Realizing that growing up in this great nation is an honor, Kenny has been active in his community. He was a charter member of the Dickson Foundation for Excellence in Dickson, Oklahoma. This organization raises money to reward teachers for innovative ideas that stimulate the student’s awareness of the value of education. He was also elected to the Dickson School Board in 2006.

Kenny was diagnosed with Parkinson’s disease in 1999, and he has considered it a nuisance. He started writing poetry in March 2004. Kenny honestly believes that the Parkinson’s issue has been
a blessing, because he began to view the meaning of life differently and became more committed to his family and friends.

Kenny’s first book Rhymes & Times of a Parrothead Cowboy is an autobiography written in prose and short stories. The title confuses a few folks as most people do not know what a Parrothead is.
A Parrothead is a fan of a Margaritaville lifestyle. Kenny loves the ocean, boats, and just about anything else tropical, so he used this phrase to bridge his cowboy world to his Margarita world.

Kenny rodeo’d for six years in the amateur ranks and has been an avid team roper since 1988. There is nothing he would rather do than spend an afternoon with his two sons, Jason and Dillon,
in the practice pen on a good horse with plenty of corrientes.

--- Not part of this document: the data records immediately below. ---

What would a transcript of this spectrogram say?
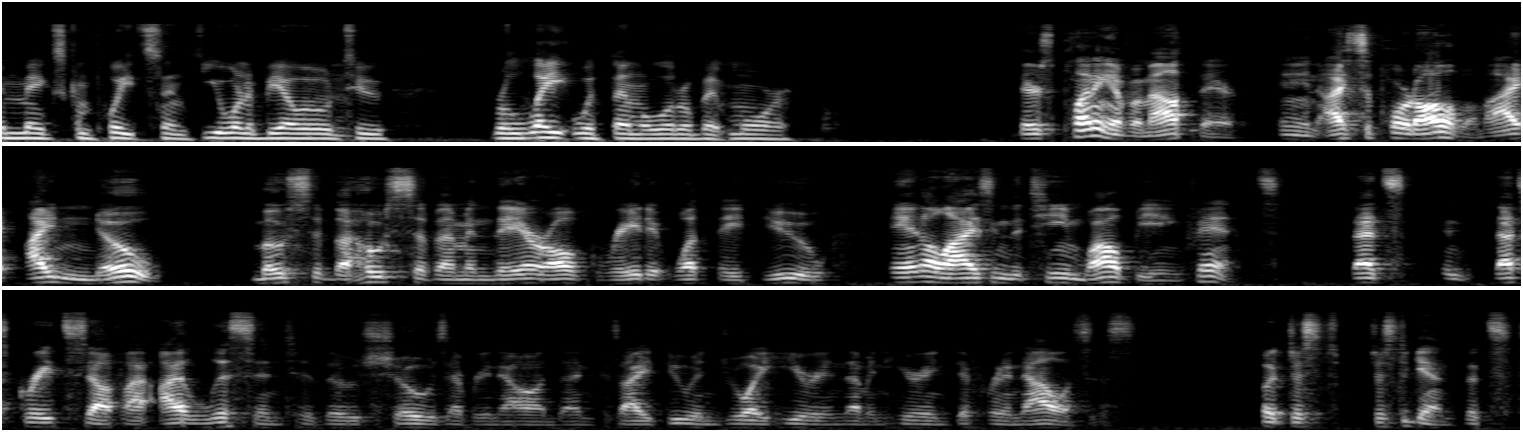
it makes complete sense. You want to be able mm-hmm. to relate with them a little bit more. There's plenty of them out there. Mean, I support all of them. I, I know most of the hosts of them, and they are all great at what they do, analyzing the team while being fans that's that's great stuff. I, I listen to those shows every now and then because I do enjoy hearing them and hearing different analysis. But just just again, that's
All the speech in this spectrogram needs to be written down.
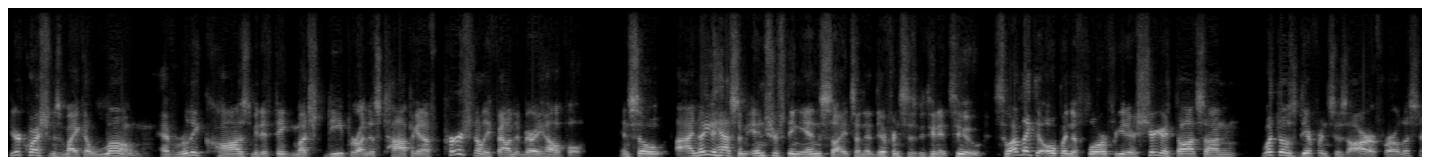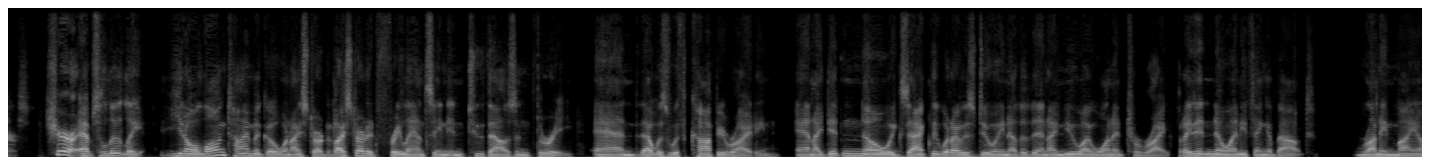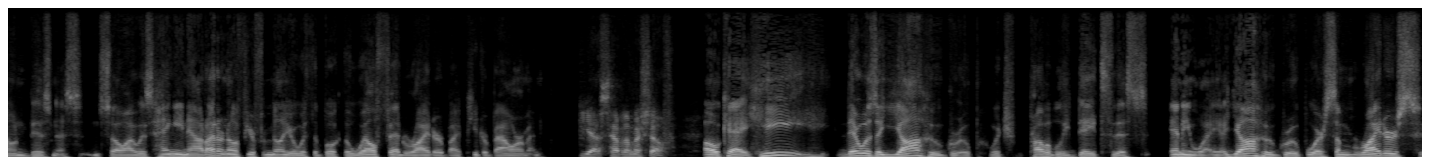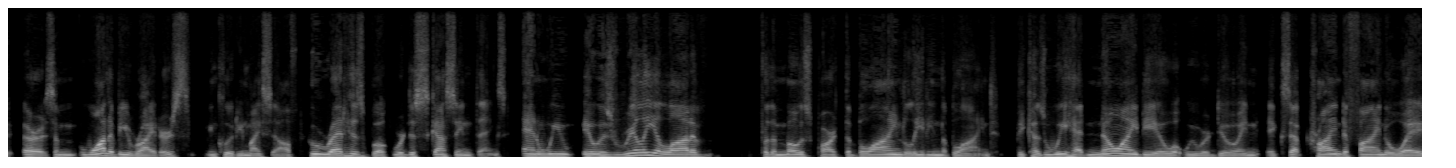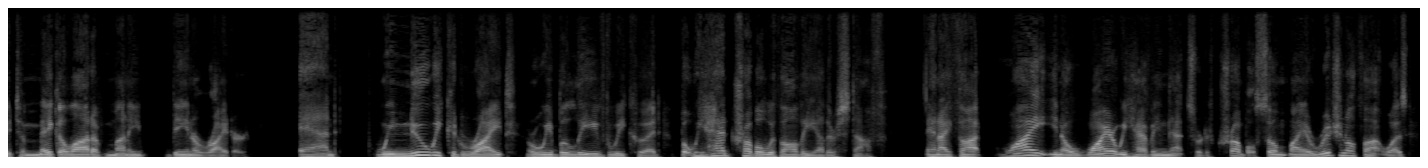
your questions, Mike, alone have really caused me to think much deeper on this topic, and I've personally found it very helpful. And so I know you have some interesting insights on the differences between the two. So I'd like to open the floor for you to share your thoughts on what those differences are for our listeners. Sure, absolutely. You know, a long time ago when I started, I started freelancing in 2003, and that was with copywriting. And I didn't know exactly what I was doing other than I knew I wanted to write, but I didn't know anything about running my own business. And so I was hanging out. I don't know if you're familiar with the book The Well-Fed Writer by Peter Bowerman. Yes, have it on my shelf. Okay, he there was a Yahoo group which probably dates this anyway, a Yahoo group where some writers or some wannabe writers, including myself, who read his book were discussing things. And we it was really a lot of for the most part the blind leading the blind because we had no idea what we were doing except trying to find a way to make a lot of money being a writer. And we knew we could write or we believed we could, but we had trouble with all the other stuff and I thought, why, you know, why are we having that sort of trouble? So my original thought was,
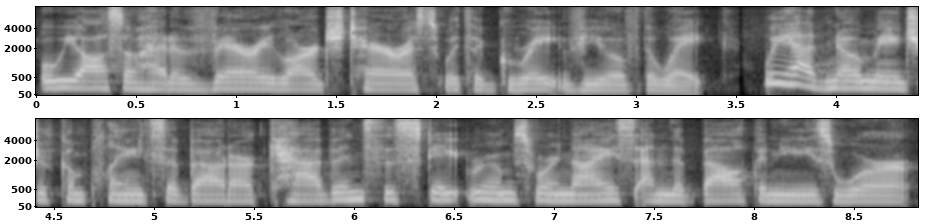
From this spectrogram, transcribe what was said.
but we also had a very large terrace with a great view of the wake. We had no major complaints about our cabins. The staterooms were nice and the balconies were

Kenny admits his poetry is not classic, but rather modern cowboy poetry, ranging from cowboys with cell phones and pagers on a young horse to a cowboy trying his luck on a surfboard he built with six two-by-fours and baling wire.